Over at Mind Hacks, Vaughan has a typically wonderful post on the “maternal impression” theory, which suggested that a psychological trauma inflicted on the pregnant mother would lead to profound defects in the unborn child. As Vaughan notes, this crude 19th century theory slowly faded away, as it became clear that birth defects had nothing to do with the mental state of the mother. But then, Vaughan says, the Soviet Union invaded Finland in 1939, and that all began to change.
The quickly assembled Finnish force was vastly outnumbered and ominously outgunned but, unlike their Soviet counterparts, they were quick and comfortable in the Artic conditions and made swift and deadly attacks.
In one of history’s great military victories, they defeated the Russians but suffered heavy losses. Many of the dead were young men, and many of the grieving were young pregnant women.
Nearly 40 years later, two Finnish psychiatrists decided to look at the mental health of the children who grew up without fathers. They compared children born to women who grieved during pregnancy, to those born to women who lost their husbands after the child had been born.
Their study, published in 1978, found that mothers who had lost their husbands during pregnancy were much more likely to have children who later developed schizophrenia.
Many similar studies have found that severe maternal stress during pregnancy affects the developing brain of the child, increasing the risk of cognitive or psychiatric problems later in life, possibly due to the effect of the hormonal response of the hypothalamo-pituitary-adrenal (HPA) system.
Consider this depressing finding from the lab of Elizabeth Gould . She found that if a pregnant rhesus monkey is forced to endure stressful conditions – like being startled by a blaring horn for 10 minutes a day – her children are born with reduced neurogenesis, even if they never actually experience stress once born. This pre-natal trauma, just like trauma endured in infancy, has life-long implications. The offspring of monkeys stressed during pregnancy have smaller hippocampi, suffer from elevated levels of glucocorticoids and display all the classical symptoms of anxiety. Stress, in other words, has a way of lingering on.
From the perspective of the brain, this makes a crude sort of sense.
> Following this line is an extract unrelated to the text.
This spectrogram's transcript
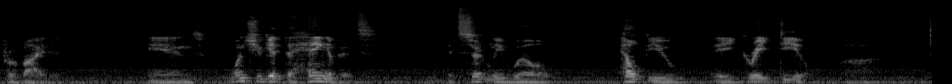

After all, if you’re mom was stressed when pregnant then you’re probably being born into a tough world. Why invest in a lavish cortex, stuffed full of new neurons? It probably makes sense to err on the side of scarcity and anxiety.